Broadcasting live breaking news is a very sensitive task. On one hand, a news organization is doing its job by showing the public all that there is to see at the site of a story. On the other, you’re always at risk to air something horrendous when you don’t adopt some sort of delay on the news feed.

For the most part, live news is generally accepted as the standard form for broadcast when something breaking happens. Occasionally though, a news organization comes under fire for something that isn’t necessarily its fault.

The most recent case like this came last week when Fox News was following a car chase in which Jodon Romero, the driver of the car, exited the vehicle and began running aimlessly off the road path. Fox News host Shep Smith commentated as Romero made it clear that he was about to harm himself. Smith called to the production team to cut the feed, but Romero’s suicide was shown for all the viewers to see.
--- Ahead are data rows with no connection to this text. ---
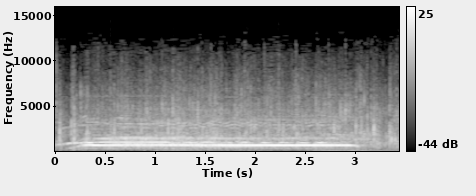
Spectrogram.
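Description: Loud, sustained applause and cheering from an audience in a concert-hall forum, continuous clapping swelling in and holding for several seconds before easing, with a long held tone running through it.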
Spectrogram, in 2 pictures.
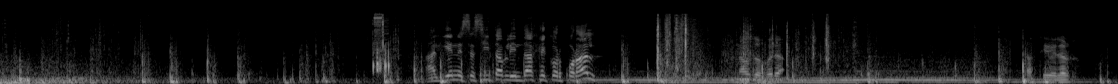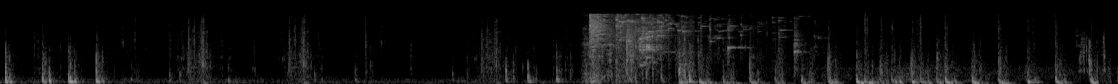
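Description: Quick footsteps run over a hard floor.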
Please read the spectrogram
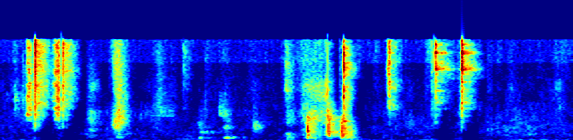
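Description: Steel bonsai scissors clinking and rattling against a wooden tool tray as they are picked up and handled: a scatter of sharp clicks, loudest in a quick cluster about halfway through.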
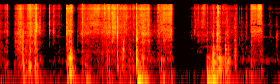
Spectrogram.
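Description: Utility knife scraping and cutting through plastic wrap on a styrofoam shipping box, then the styrofoam pieces rubbing and scraping as the box is pulled open, in irregular strokes with a brief pause partway through.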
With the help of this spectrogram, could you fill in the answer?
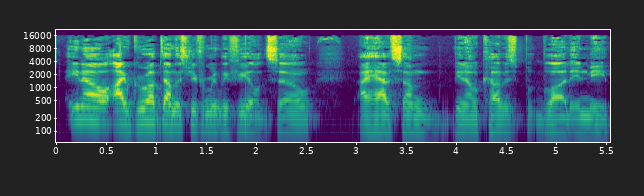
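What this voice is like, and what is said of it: Slightly cracky voice. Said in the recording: “My voice is a little bit cracky because I went to the Dodgers-Cubs game”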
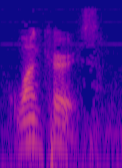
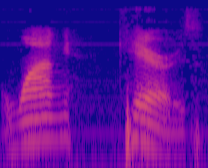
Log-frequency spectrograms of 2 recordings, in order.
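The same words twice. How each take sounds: First: It is said fast in a British accent. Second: It is said plainly and slowly, in a normal accent.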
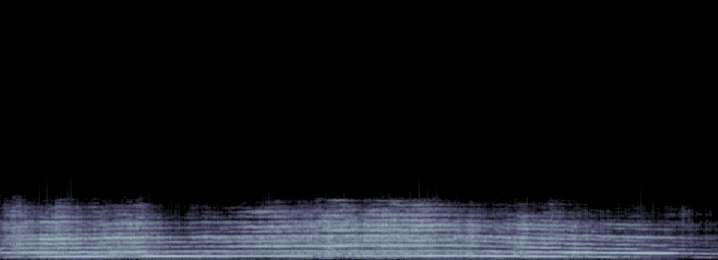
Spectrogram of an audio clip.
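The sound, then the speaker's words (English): A warning siren sounds aboard a spacecraft before takeoff: a steady, buzzy tone with rich harmonics and a slight waver. It holds for about seven seconds, then cuts off abruptly. “Sound warning signal. Sound warning signal.”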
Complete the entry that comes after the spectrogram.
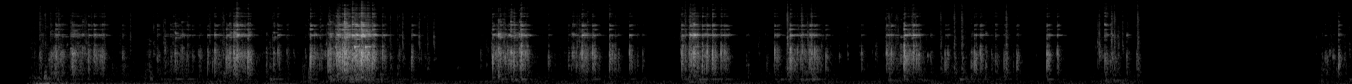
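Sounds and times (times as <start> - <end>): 
glass bottle handling and moving in a bar: 0.4 - 4.3, 4.9 - 10.6.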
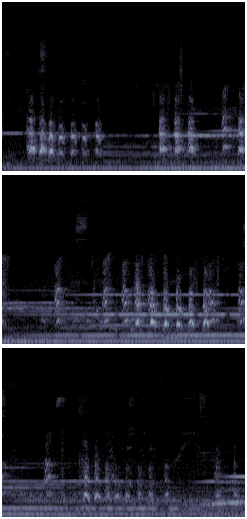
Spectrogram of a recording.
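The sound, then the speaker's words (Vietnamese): Village dogs barking wildly: many overlapping barks, yips and whimpers in rapid, uneven bursts that carry on throughout, over a steady low hum. “tiếng chó ở trong làng sủa lên nhấm nha nhấm nhẳng tán loạn cả lên.”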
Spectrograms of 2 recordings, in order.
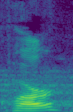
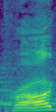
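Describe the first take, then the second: First: The name sounds like the word par. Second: The name sounds like the city Prague. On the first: The speaker calls it right. "it's actually pronounced Parr" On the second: The speaker calls it wrong. "heard us pronouncing it Prague"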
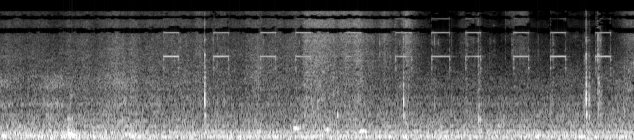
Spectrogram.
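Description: Card-terminal keypad beeping: a short high beep for each key as a mobile phone number is entered, about ten beeps in quick runs, over steady checkout background hum. A few sharp clicks come between them.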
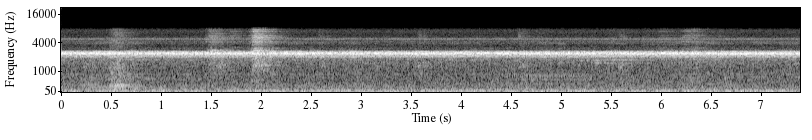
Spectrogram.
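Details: Crickets at night in the countryside, a steady high continuous trill without pause, with a few faint brief clicks and rustles behind it.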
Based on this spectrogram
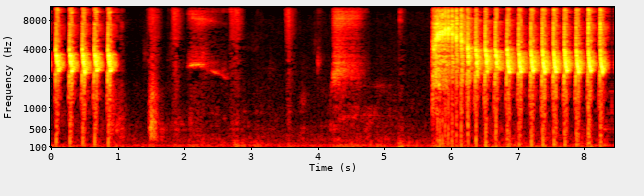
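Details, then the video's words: Oriental white-eye used as tutor audio for competition birds, in energetic medium-speed song: bursts of sharp, high chips repeated about three per second, a quiet gap with a soft whistle, then a long fast run of ringing chips. "KAPAS TEMBAK GACOR SPEED SEDANG Bagus sekali buat MASTERAN BURUNG LOMBA ¦ PANCINGAN KATEM"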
It was an obvious misstep by Fox News, but it was a mistake that is going to happen from time to time as long as news is broadcasted live. It is just the price you pay for viewing things in real-time. Every now and then something like this will happen. The only reason that this was such a big issue that has drawn Fox so much scrutiny was because it involved a suicide.
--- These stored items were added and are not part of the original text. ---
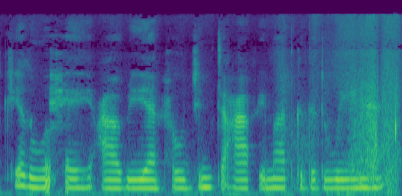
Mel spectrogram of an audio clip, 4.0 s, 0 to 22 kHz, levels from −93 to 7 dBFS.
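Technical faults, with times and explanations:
0.46–0.69 s, lost LE Audio frames: just before "caawiyaan xoojinta caafimaadka" the speech breaks into a noisy, smeared patch for about 225 ms, with roughly 180 ms of it actually missing in short scattered gaps, the longest around 50 ms. Each gap is filled by the LC3 decoder replaying the last good spectrum with randomised signs, so voiced sound turns hissy and blurred rather than dropping out cleanly. The dropout pattern fits 7.5 ms frames.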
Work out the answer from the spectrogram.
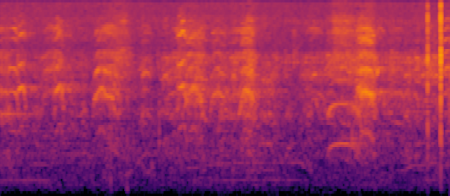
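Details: Common ravens heard from a bear-watching hide in Suomussalmi, Finland, over an evening and night: scattered hoarse, arched calls from several birds, ending with a couple of sharp knocks.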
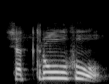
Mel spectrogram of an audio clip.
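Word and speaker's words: ಶತ್ರುಃ: ಉಚ್ಚಾರಣೆ ಅಸೌಮಯಹತ ಶತ್ರುಹು ನೋಡಿ ಶತ್ರುಹು ತಕೆ ರ ಬತ್ತು ಮತ್ತೆ ಉ ಸ್ವರ ಕೂಡಿದೆ ಸೋ ಹಾಗಾಗಿ ವಿಸರ್ಗ ಕೂಡ ಉ ಹೇಳಬೇಕು ಶತ್ರುಹು ಹನಿಷೆ ನೋಡಿ ಇಲ್ಲಿ ಶಾಲಗೆ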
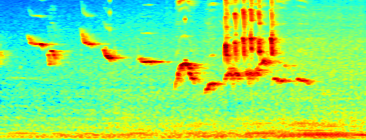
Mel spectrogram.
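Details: Orange-headed thrush, used to stimulate fighter birds, gives descending paired whistles, then a burst of swooping notes and a harsh rattling chatter before trailing off.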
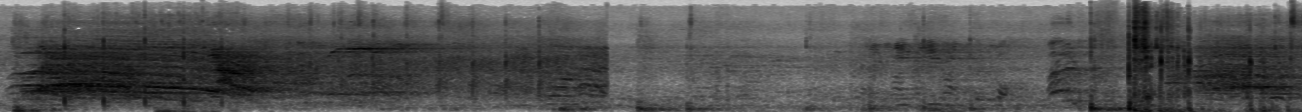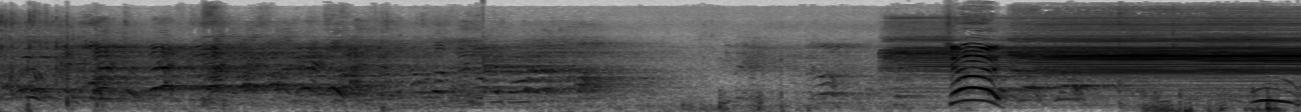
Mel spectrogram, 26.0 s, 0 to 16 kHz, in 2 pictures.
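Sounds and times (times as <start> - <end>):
players shouting: 0.1 - 4.0.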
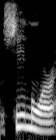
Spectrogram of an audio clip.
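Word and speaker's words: Seemore: So Seymour accidentally, because Raven casts a spell and hits him in the butt.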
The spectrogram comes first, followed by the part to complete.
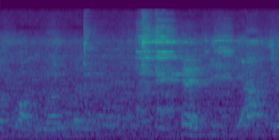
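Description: Metal cutlery clinking against ceramic plates: several sharp clinks with a short ring, mostly around the middle, over a low murmur of voices.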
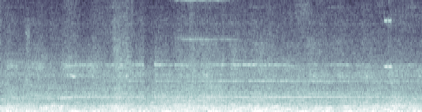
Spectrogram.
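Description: HO-scale model steam tram engine running along the track, with a thin, steady high whine from about a second in to near three seconds, over a low background of people talking.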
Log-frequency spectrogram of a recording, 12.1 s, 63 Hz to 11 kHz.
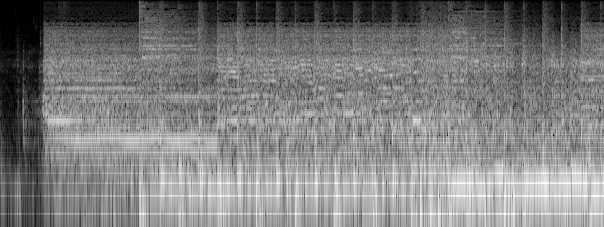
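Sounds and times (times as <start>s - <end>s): loud ringing guitar chord: 0.8s - 10.0s
rock band playing: 0.8s - 12.0s
drum hit: 0.9s - 12.0s.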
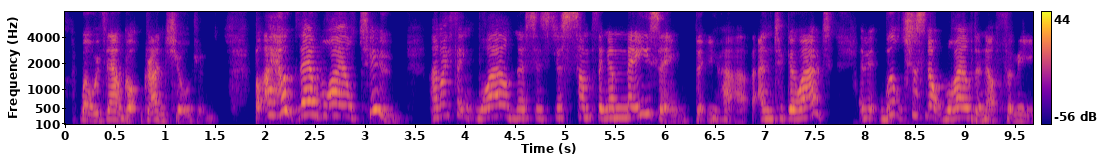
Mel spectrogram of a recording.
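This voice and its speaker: A woman with a Scottish accent speaks at a high pitch in a bright, sharp tone, her voice raised and projected. Her pitch swings very widely and her loudness swings a lot. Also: moderate pace. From northern Scotland. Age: 70s. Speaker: runner. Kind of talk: casual chat.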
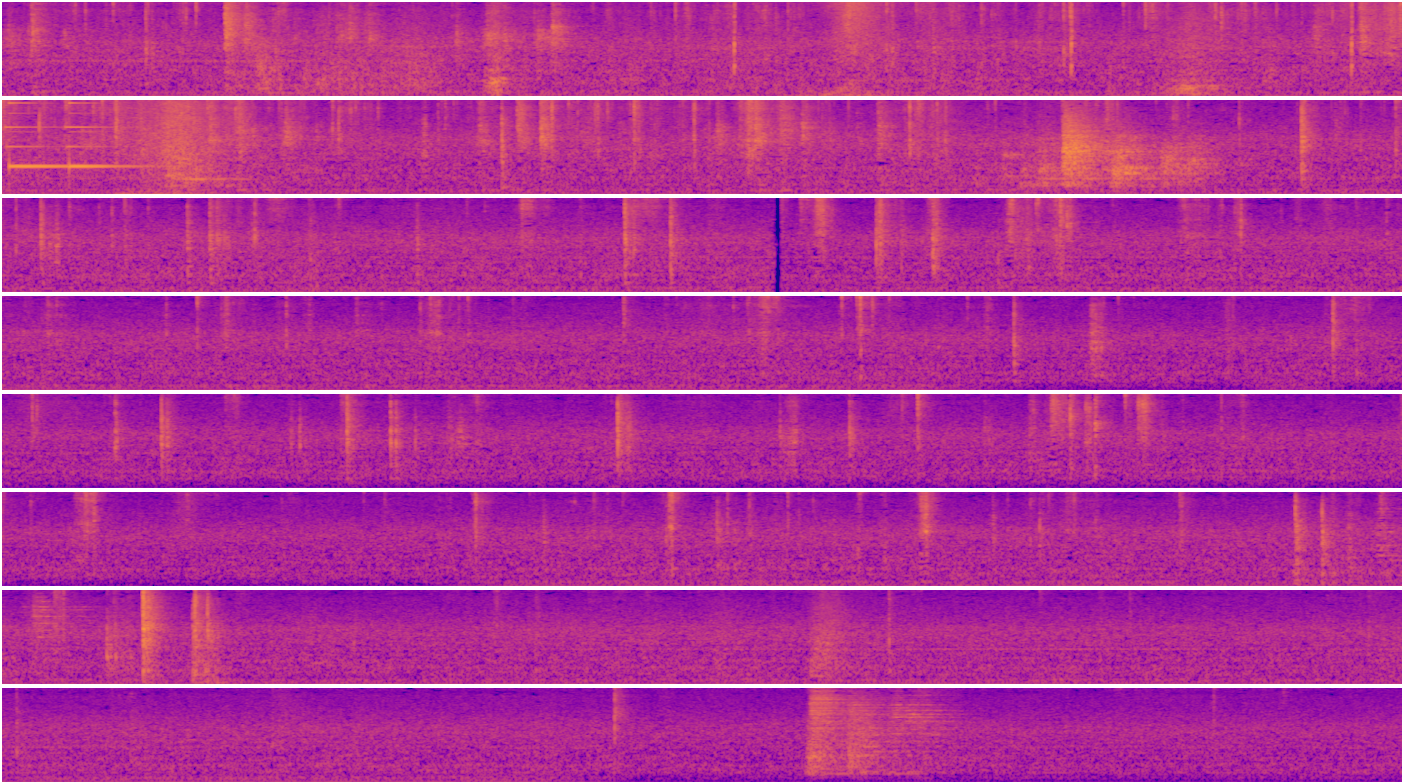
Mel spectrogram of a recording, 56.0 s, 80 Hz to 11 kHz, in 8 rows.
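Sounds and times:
low steady hum: 0.0 - 8.9
short electronic ding: 7.0 - 8.3
crepe paper crinkling: 13.0 - 41.1.

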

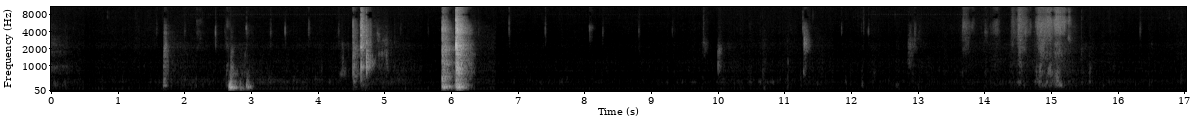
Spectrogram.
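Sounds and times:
dull knocks and thumps: 2.6 - 3.1.

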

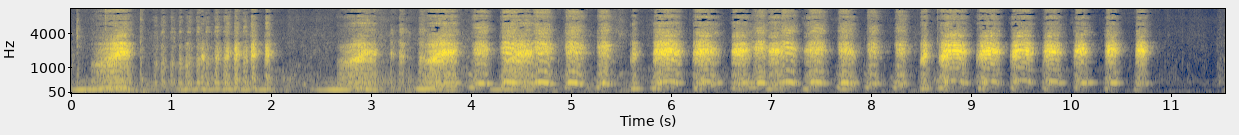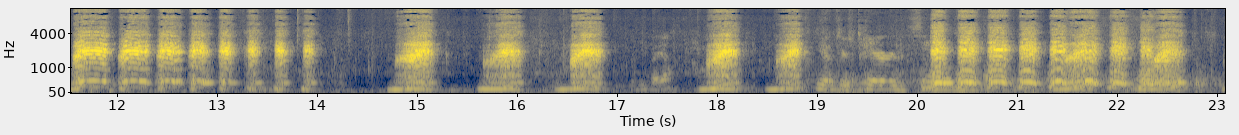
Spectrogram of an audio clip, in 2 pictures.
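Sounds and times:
duck call quacks: 0.2 - 2.0, 2.7 - 10.8, 11.6 - 14.0, 14.8 - 16.9, 17.9 - 18.9, 20.1 - 22.7.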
Sometimes disturbing things are part of the news and whether or not everyone agrees that they be shown, under the first amendment, Fox had every right to broadcast it. It is also important to remember that Fox did apologize for the incident afterwards. Instead of standing by what happened it did admit that it was not the network’s intent to show Romero’s suicide. The network labeled what happened as “severe human error.” This is just a fact of life in the news industry. It just so happens that in broadcast you only get a split second sometimes to decide whether or not to cut away.

This is a burden that the print side of Journalism does not have to deal with on the same level that the broadcast side does. Tough decisions need to be made, but are more carefully planned and thought out in print. Multiple people voice their perspectives about difficult issues that a newspaper faces when deciding if it is ethical to run something controversial.

Broadcasts news is not allowed this luxury and the public needs to understand that real news can sometimes carry depressing images. When the Twin Towers in New York City were attacked on Sept. 11, 2001, there weren’t masses of people criticizing the networks that aired the burning buildings despite inadvertently showing some victims plunge to their death rather than burning alive at the top of the building.

News happens everywhere at all hours of the day and in the bat of an eyelash it can change from a standard car chase to a suicide that is accidentally broadcasted. There was no gross negligence on the part of Fox. What occurred could have happened to any media organization. Networks should certainly do everything they can to avoid mishaps like one that happened to Fox, but when a media outlet is serving the public by bringing it the news day-in and day-out, it deserves some slack when it commits an error like this.